  1. Will any children born in the United States, automatically become U.S. citizens?

  1. Will the workers be eligible for the Earned Income Tax Credit?  Will children remaining in the home country count as deductions when calculating the EITC benefit?  How will the number of dependents claimed be verified?

  1. Will IRS and Social Security charges be deducted from their wages?  Will they be eligible for Social Security benefits, either here, or later in their home country?  How many quarters of work will be required for eligibility?  (Six years equals 24 quarters, less than the 40 quarters required for U.S. citizens.)

  1. Will workers be permitted to marry?  Will those who marry a U.S. citizen, or have a child while here, be able to stay beyond the six-year period?  Would a man who fathers an "illegitimate" child qualify for citizenship on petition by the child when it reaches legal majority?

  1. How about Worker`s Compensation and unemployment?

  1. If the job for which the worker came to the United States evaporates or otherwise disappears, will workers be required to take a different job, or returned home?  If relocation is required, who will pay the expense?  Will they be eligible for unemployment?  If so, who pays the premium?

  1. Will child labor laws apply, especially in the fields?

  1. Will the workers be able to purchase a car, and obtain a U.S. drivers license?  If so, will they be required to purchase automobile insurance, and will this be available to them at a cost they can likely afford?

  1. Will children be eligible to attend college?  If so, at what tuition rate: in-state or out-of-state?

  1. Will minimum wage laws apply?  How about the Davis-Bacon Act?

  1. Will the workers be free to unionize to demand improved wages and conditions?

  1. Will there be requirements for immunizations, and initial and periodic health clearances?  On what schedule?  Who pays?

  1. Will workers come under any contract?  If so, enforceable in what courts?  Will public defenders be provided?  At whose expense?

  1. What system of identification documents will be required?

  1. If conditions have not improved in the home country after six years, what are the chances that the guest workers will go home?  Did the guest workers imported from Europe after World War II go home when they were no longer needed, or did they stay and send for their families to join them?

  1. Will workers and their adult spouses be able to vote in local elections?

  1. How will the workers (and families) be housed and fed?

  1. Will workers be permitted to travel home at will?

  1. Given these difficulties, won`t most employers of the illegal aliens still prefer illegals?

  1. Taken as a whole, isn`t this really just a system of Indentured Servitude?

We know the answer to that last question, but we are fearful that the answer will be another huge amnesty with no border security. 

Winning the current immigration reform debate means controlling our borders and not legalizing those who came here illegally.
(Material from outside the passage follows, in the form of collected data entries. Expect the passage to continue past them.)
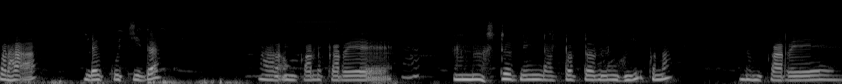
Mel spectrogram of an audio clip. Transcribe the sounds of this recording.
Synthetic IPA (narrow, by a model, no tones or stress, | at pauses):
paɽɦaʔaɖajkut͡ʃid̪a | aɾɔŋkalɛkaɾɛ | nasʈəɾniɲɖak̚ʈɔɾʈɔɾnɛwɦujuʔkana | ɖɔmŋkaɾɛ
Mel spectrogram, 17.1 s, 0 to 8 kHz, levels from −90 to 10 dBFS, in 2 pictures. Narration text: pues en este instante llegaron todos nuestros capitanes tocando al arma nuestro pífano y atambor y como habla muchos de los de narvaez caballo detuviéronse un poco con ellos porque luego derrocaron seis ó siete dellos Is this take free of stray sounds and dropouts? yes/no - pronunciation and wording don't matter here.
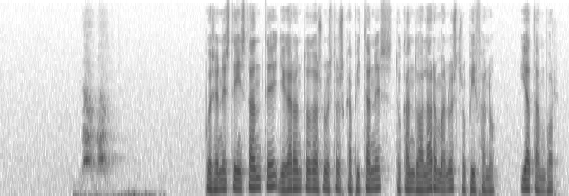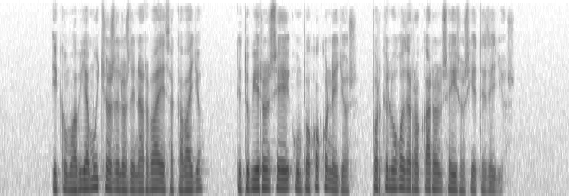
no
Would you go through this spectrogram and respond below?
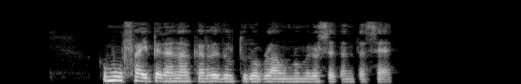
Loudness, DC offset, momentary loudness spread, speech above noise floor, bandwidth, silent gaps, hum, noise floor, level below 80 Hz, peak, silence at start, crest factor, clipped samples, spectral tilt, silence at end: -17 LUFS; under 0.1%; 9 LU; 69 dB; 8 kHz; none; none; -85 dBFS; -60 dBFS; -2 dBFS; 1.05 s; 16 dB; under 0.1%; -6 dB/octave; 1.3 s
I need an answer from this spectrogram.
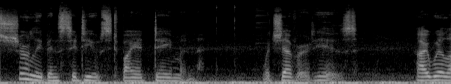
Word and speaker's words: daemon: It's pronounced daemon, not demon.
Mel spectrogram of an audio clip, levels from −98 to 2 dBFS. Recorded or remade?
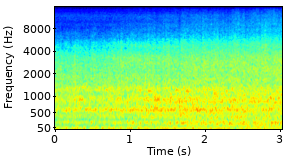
remade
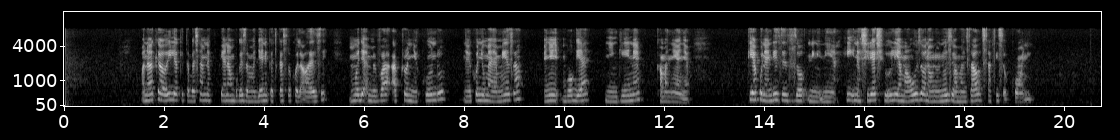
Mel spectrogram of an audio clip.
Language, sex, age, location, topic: Swahili, female, 18-24, Dar es Salaam, finance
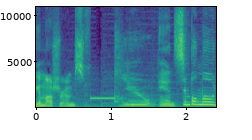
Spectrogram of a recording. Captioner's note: beeps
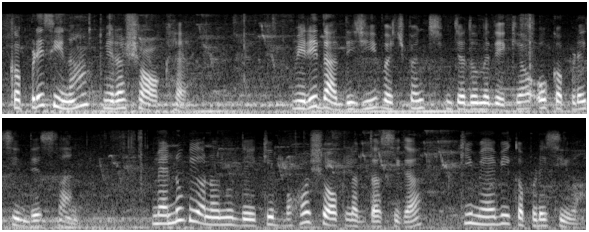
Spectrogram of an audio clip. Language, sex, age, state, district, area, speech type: Punjabi, female, 45-60, Punjab, Jalandhar, urban, spontaneous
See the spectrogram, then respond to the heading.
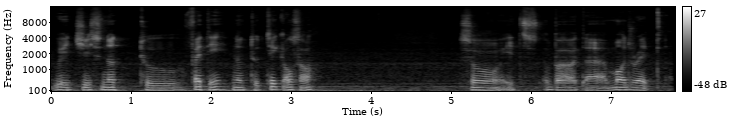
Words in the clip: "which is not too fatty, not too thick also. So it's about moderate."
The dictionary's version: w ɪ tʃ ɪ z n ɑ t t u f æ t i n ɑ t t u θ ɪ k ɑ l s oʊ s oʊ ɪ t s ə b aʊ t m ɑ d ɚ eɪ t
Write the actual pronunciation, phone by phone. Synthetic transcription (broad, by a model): w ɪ tʃ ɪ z n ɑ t t u f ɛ t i n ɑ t t u t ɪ k ɑ l s oʊ s oʊ ɪ t s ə b aʊ t m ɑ d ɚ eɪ t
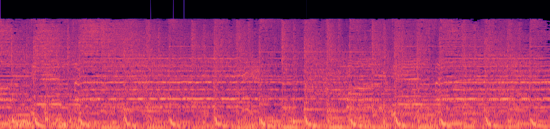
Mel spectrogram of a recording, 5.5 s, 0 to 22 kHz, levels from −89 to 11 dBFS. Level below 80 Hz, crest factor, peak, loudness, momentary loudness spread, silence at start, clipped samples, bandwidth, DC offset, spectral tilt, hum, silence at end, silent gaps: -20 dBFS; 12 dB; 0 dBFS; -11 LUFS; 2 LU; 0 s; under 0.1%; 13.5 kHz; under 0.1%; -3.5 dB/octave; none; 0 s; none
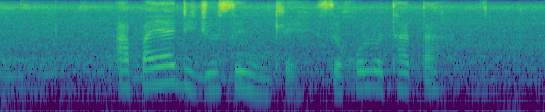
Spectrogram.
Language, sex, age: Tswana, female, 19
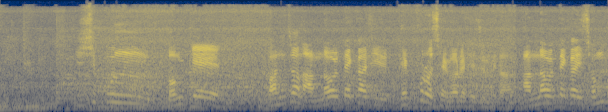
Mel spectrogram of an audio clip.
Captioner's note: foam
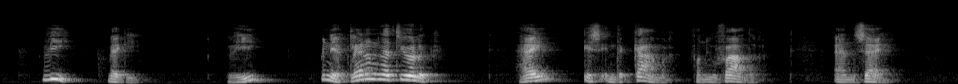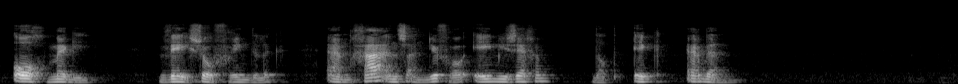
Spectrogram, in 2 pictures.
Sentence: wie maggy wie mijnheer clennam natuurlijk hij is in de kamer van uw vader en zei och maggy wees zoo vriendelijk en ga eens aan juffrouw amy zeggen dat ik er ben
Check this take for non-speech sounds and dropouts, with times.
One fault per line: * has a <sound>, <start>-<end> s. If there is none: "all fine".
all fine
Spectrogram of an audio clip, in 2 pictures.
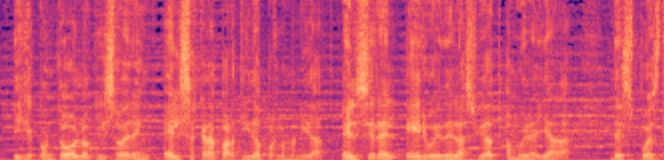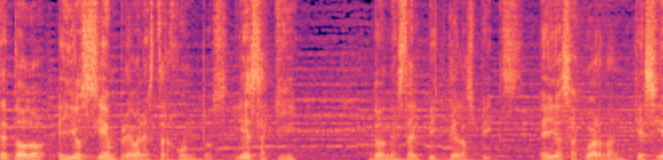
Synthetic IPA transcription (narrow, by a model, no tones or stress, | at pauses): ike̞ko̞nt̪o̞ð̞o̞lo̞ke̞iso̞eɾeŋe̞lsakaɾapaɾt̪iðo̞po̞ɾlaumãniðaðe̞lse̞ɾae̞le̞ɾwe̞ðe̞lasjuðaðamuɾaʝaðad̪e̞spwe̞zðe̞t̪o̞ð̞o̞e̞ʝo̞sːje̞mpɾe̞β̞anaest̪aɾxunt̪o̞sie̞saki | ðo̞nd̪es̬t̪ae̞lpik̚d̪e̞lo̞spiks | e̞ʝo̞sakwe̞ɾðaŋke̞sje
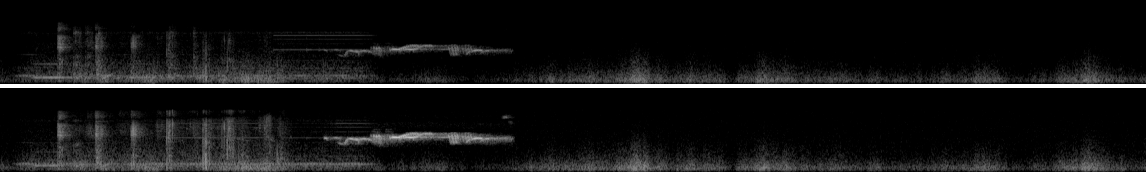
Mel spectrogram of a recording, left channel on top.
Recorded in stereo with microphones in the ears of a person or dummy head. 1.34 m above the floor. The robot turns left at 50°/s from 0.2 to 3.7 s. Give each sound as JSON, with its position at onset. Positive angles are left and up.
{"t": 0.6, "sound": "running footsteps", "side_deg": 0}
{"t": 3.2, "sound": "a bird", "side_deg": -70}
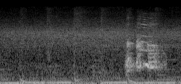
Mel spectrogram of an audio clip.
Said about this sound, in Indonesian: Dua ayamnya berkokok.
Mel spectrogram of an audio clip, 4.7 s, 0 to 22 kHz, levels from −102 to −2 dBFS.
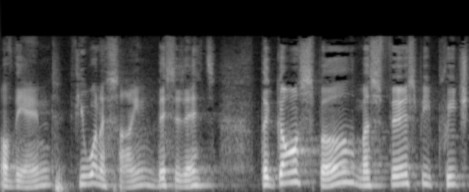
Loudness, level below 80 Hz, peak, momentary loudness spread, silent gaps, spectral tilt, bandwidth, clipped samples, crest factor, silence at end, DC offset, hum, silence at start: -21 LUFS; -50 dBFS; -2 dBFS; 10 LU; none; -6 dB/octave; 10.5 kHz; under 0.1%; 18 dB; 0 s; under 0.1%; none; 0 s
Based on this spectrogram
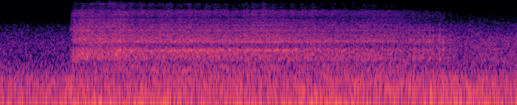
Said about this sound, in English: That's the relaxing sound of an elephant seal snoring.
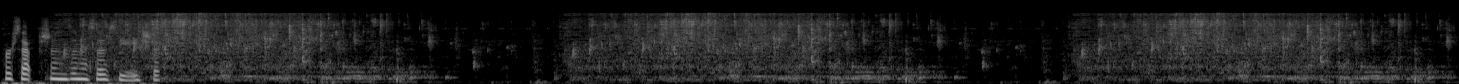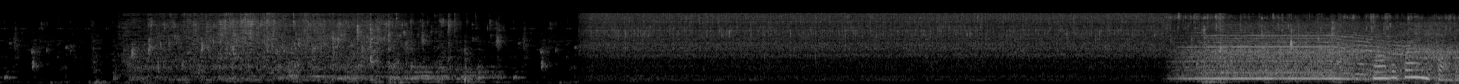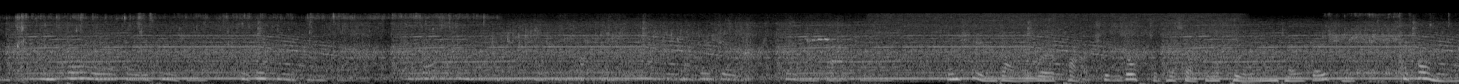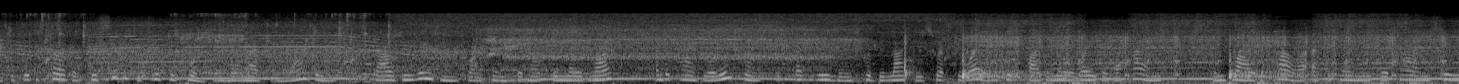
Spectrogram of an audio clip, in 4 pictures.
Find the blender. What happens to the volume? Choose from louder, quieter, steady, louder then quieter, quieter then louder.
steady.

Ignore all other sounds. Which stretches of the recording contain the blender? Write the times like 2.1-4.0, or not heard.
26.2-58.3.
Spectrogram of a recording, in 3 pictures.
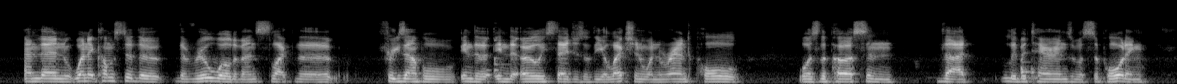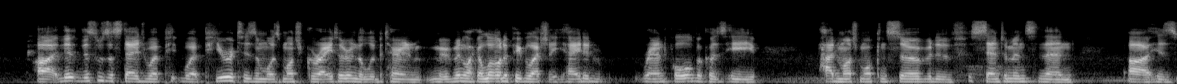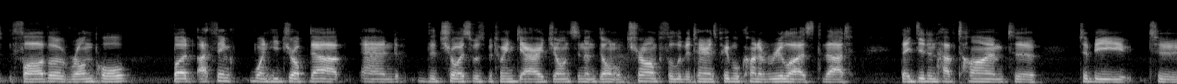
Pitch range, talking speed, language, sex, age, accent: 120-135 Hz, 180 wpm, English, male, 20-39, Australian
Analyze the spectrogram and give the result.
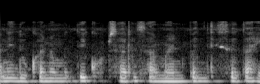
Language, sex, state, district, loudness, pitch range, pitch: Marathi, female, Maharashtra, Sindhudurg, -17 LUFS, 140-150 Hz, 145 Hz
The outlook is desperate.

The greed of the businesses that have paid Congress to turn a blind eye to the growing immigration problem for 40 years has created 11 to 20 million illegal aliens here. Many of their legal relatives already here seem to think more is merrier.

The self appointed ethnic lobbies like La Raza and LULAC then piled on, with big money from many leading US corporations, and with the encouragement of religious leaders like Cardinal Roger Mahony of LA and many well-meaning bleeding hearts, this powerhouse, self-interested coalition so far has beaten back the objections of the 80 percent of us citizens who want real border security. 

We average citizens are without PACs.  We have the power of the polls to discipline our 2 major parties. But since both of them are on the payroll of this open border coalition, winning will be elusive—in the short run.

As I write this on Wednesday night, the issue hangs in the balance in the Senate. America as a whole, however, has long since voted no.

Donald A. Collins [email him], is a freelance writer living in Washington DC and a former long time member of the board of FAIR, the Federation for American Immigration Reform. His views are his own.